Early on in his career, Pittsburgh Steelers star safety Minkah Fitzpatrick has had some huge hits and some key interceptions in the black and gold.
Oftentimes though, it feels like those huge hits from the safety position have been flagged in today’s NFL. Think back to Week 1 against the Cincinnati Bengals. Fitzpatrick was flagged twice for hits on Cincinnati receiver Tyler Boyd, one of which came late in the game and set up the Bengals for a score in a close game.
Even dating back to last season on the road in Minnesota against the Vikings, Fitzpatrick was called for unnecessary roughness for a hit in the end zone. It’s been a point of frustration for him early in his career, but turns out he may have learned from some of the previous flags.
Sunday night against the Miami Dolphins inside Hard Rock Stadium on Sunday Night Football, Fitzpatrick had another trademark play from his center field role, dislodging Miami running back Raheem Mostert from the football near the goal line on a crossing route, forcing the Dolphins to settle for a field goal.
It’s a play Fitzpatrick has made many times in his career, but this one was different.
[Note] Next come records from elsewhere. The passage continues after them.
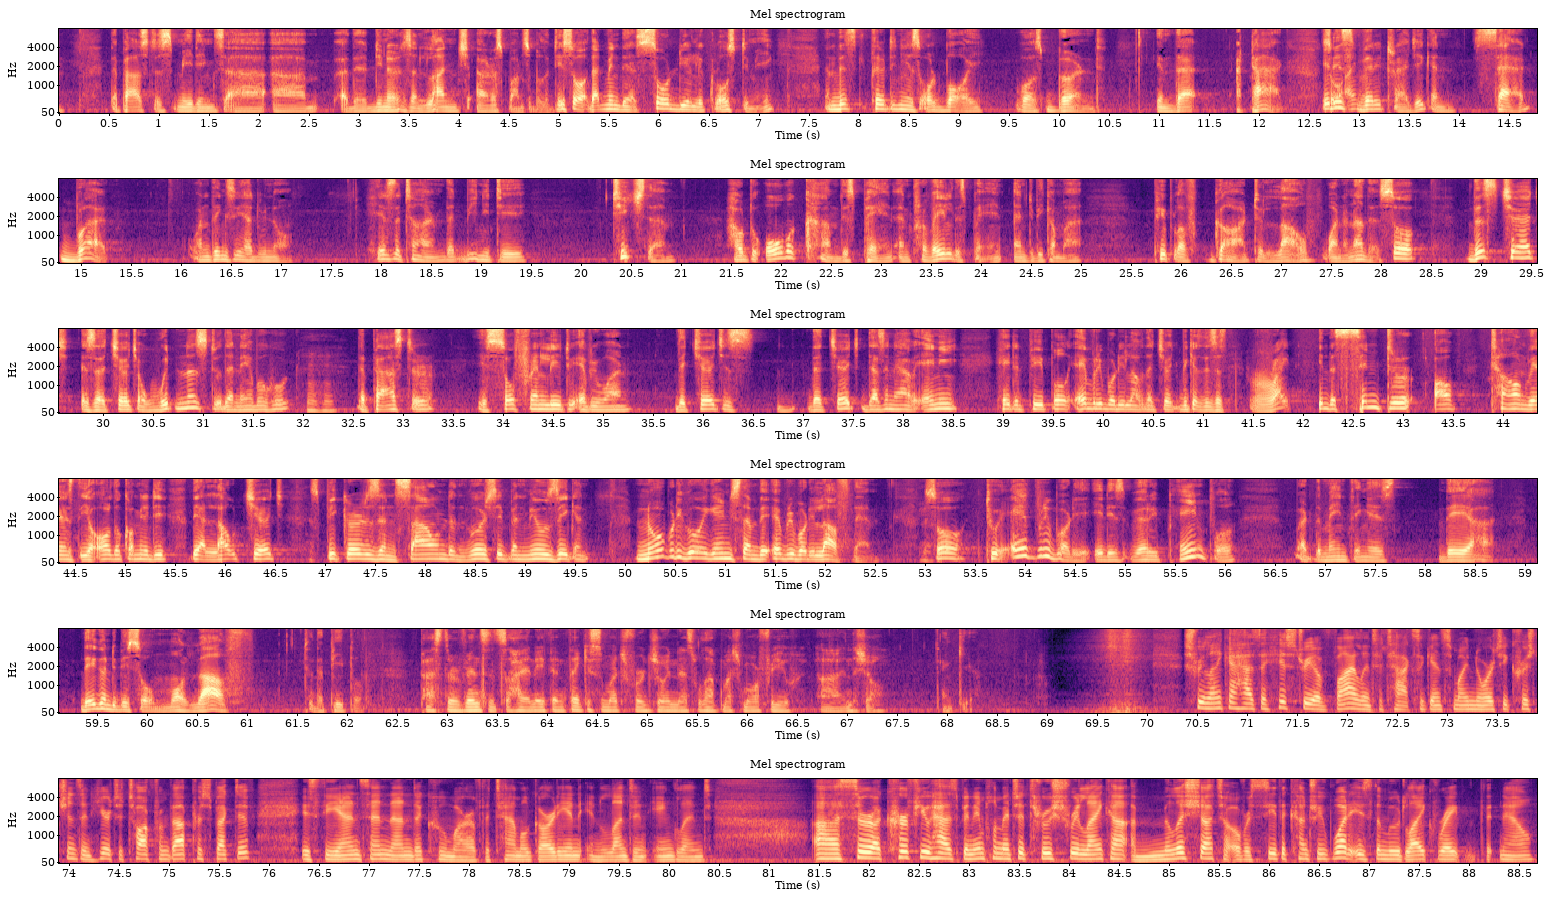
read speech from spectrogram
the pastors' meetings, uh, um, uh, the dinners and lunch uh, responsibilities. So that means they're so dearly close to me. And this 13 years old boy was burned in that attack. It so is I, very tragic and sad, but one thing we had to know here's the time that we need to teach them how to overcome this pain and prevail this pain and to become a people of God to love one another. So, this church is a church of witness to the neighborhood. Mm-hmm. The pastor is so friendly to everyone. The church is the church doesn't have any hated people. Everybody loves the church because this is right in the center of town where the, all the community they are loud church speakers and sound and worship and music and nobody go against them. They, everybody loves them. Yeah. So to everybody it is very painful, but the main thing is they are they're going to be so more love to the people. Pastor Vincent Sahaya Nathan, thank you so much for joining us. We'll have much more for you uh, in the show. Thank you. Sri Lanka has a history of violent attacks against minority Christians, and here to talk from that perspective is Thusiyan Nandakumar of the Tamil Guardian in London, England. Uh, sir, a curfew has been implemented through Sri Lanka, a militia to oversee the country. What is the mood like right now?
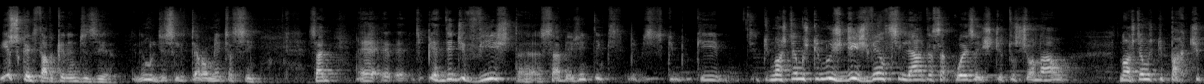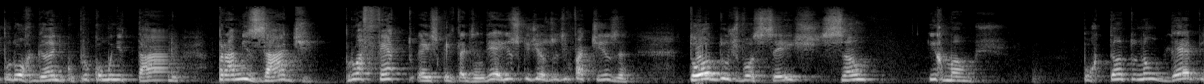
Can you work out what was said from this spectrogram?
Isso que ele estava querendo dizer. Ele não disse literalmente assim sabe? É, é, de perder de vista, sabe? A gente tem que, que, que, nós temos que nos desvencilhar dessa coisa institucional. Nós temos que partir para o orgânico, para o comunitário, para a amizade, para o afeto. É isso que ele está dizendo. E é isso que Jesus enfatiza. Todos vocês são irmãos. Portanto, não deve,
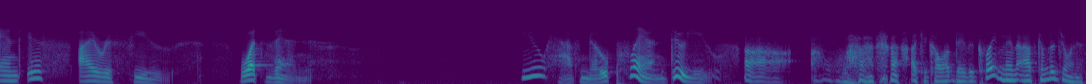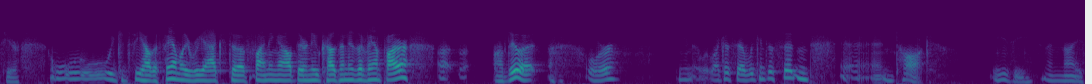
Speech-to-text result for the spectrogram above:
And if I refuse, what then? You have no plan, do you? Uh, I could call up David Clayton and ask him to join us here. We could see how the family reacts to finding out their new cousin is a vampire. Uh, I'll do it. Or, you know, like I said, we can just sit and and talk, easy and nice.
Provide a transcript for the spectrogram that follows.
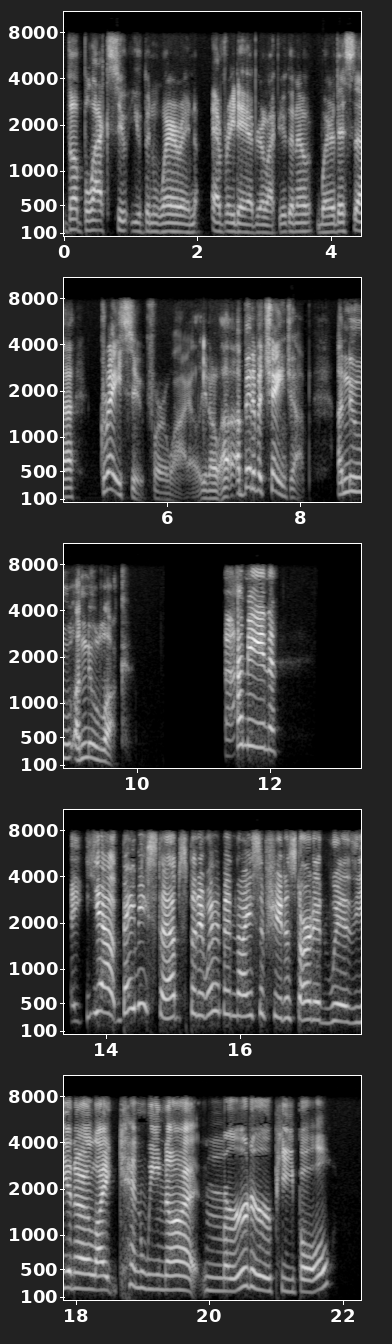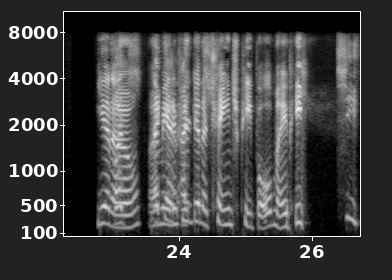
the black suit you've been wearing every day of your life. You're going to wear this uh, gray suit for a while. You know, a, a bit of a change up, a new a new look. I mean, yeah, baby steps, but it would have been nice if she'd have started with, you know, like, can we not murder people? You know, I mean, if you're going to change people, maybe. She's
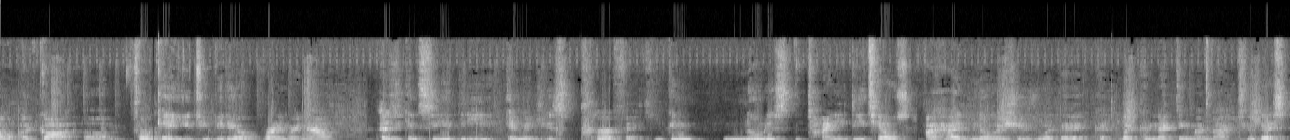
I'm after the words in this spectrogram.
Now I've got um, 4K YouTube video running right now. As you can see, the image is perfect. You can notice the tiny details. I had no issues with it, like connecting my Mac to this.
This time, Fitzpatrick earned praise for the hit, which the NFL deemed textbook with no flags, eventually earning him the NFL’s “Way to Play” award for Week 7, presented on Thursday morning during Good Morning Football.
The honor goes weekly to a player in the league who exemplifies proper technique on the field. The winner receives a personal, hand-written letter from Commissioner Roger Goodell, and a $5,000 donation to a high school or youth program of their choice.
Former NFL offensive lineman and current GMFB co-host Shaun O’Hara announced the award on-air, breaking down the play in the process.
“I want you to focus on the way Minkah Fitzpatrick detaches this receiver from the football here,” O’Hara says while breaking down the play, according to video via NFL.com. “The head is out when he makes this hit. Look at the shoulder. He doesn’t launch himself, he doesn’t hit the head or neck area. Look at how he lowers his target aiming point, leads with his shoulder and hits the receiver’s chest.
“That is how you hit, that is how you separate a receiver from the football. Minkah Fitzpatrick just put on a clinic on how to do that. Congratulations to Minkah Fitzpatrick on setting an example on how to do that for high school kids, college kids, and other NFL players on the way to play.”
This truly was a textbook play from Fitzpatrick and matched exactly what the NFL wants from defenders in today’s NFL. The big hits can still be part of the game, but taking away the head shots and launching at defenseless receivers has been a major talking point. After being flagged in the past for plays in which he appeared to do everything right, Fitzpatrick was finally rewarded with a non-call in this instance, blowing up Mostert through the chest at the catch point without using his head and without launching.
As you can see in the multiple clips above, Fitzpatrick does a fantastic job of driving on the throw near the goal line, getting his head cleared and across Mostert’s body and exploding through the running back with his shoulder, avoiding any sort of contact with the head or neck area, going right through the preferred target area that the league has made a major point of emphasis.
Realistically, the play set the tone for the Steelers’ defense the rest of the game. After the huge hit and pass breakup, the Steelers allowed just three field goals the rest of the way against one of the more explosive offenses in football.
When done right, big hits can still be a massive part of the game and really set a tone for a defense while causing an offense to avoid certain areas of the field.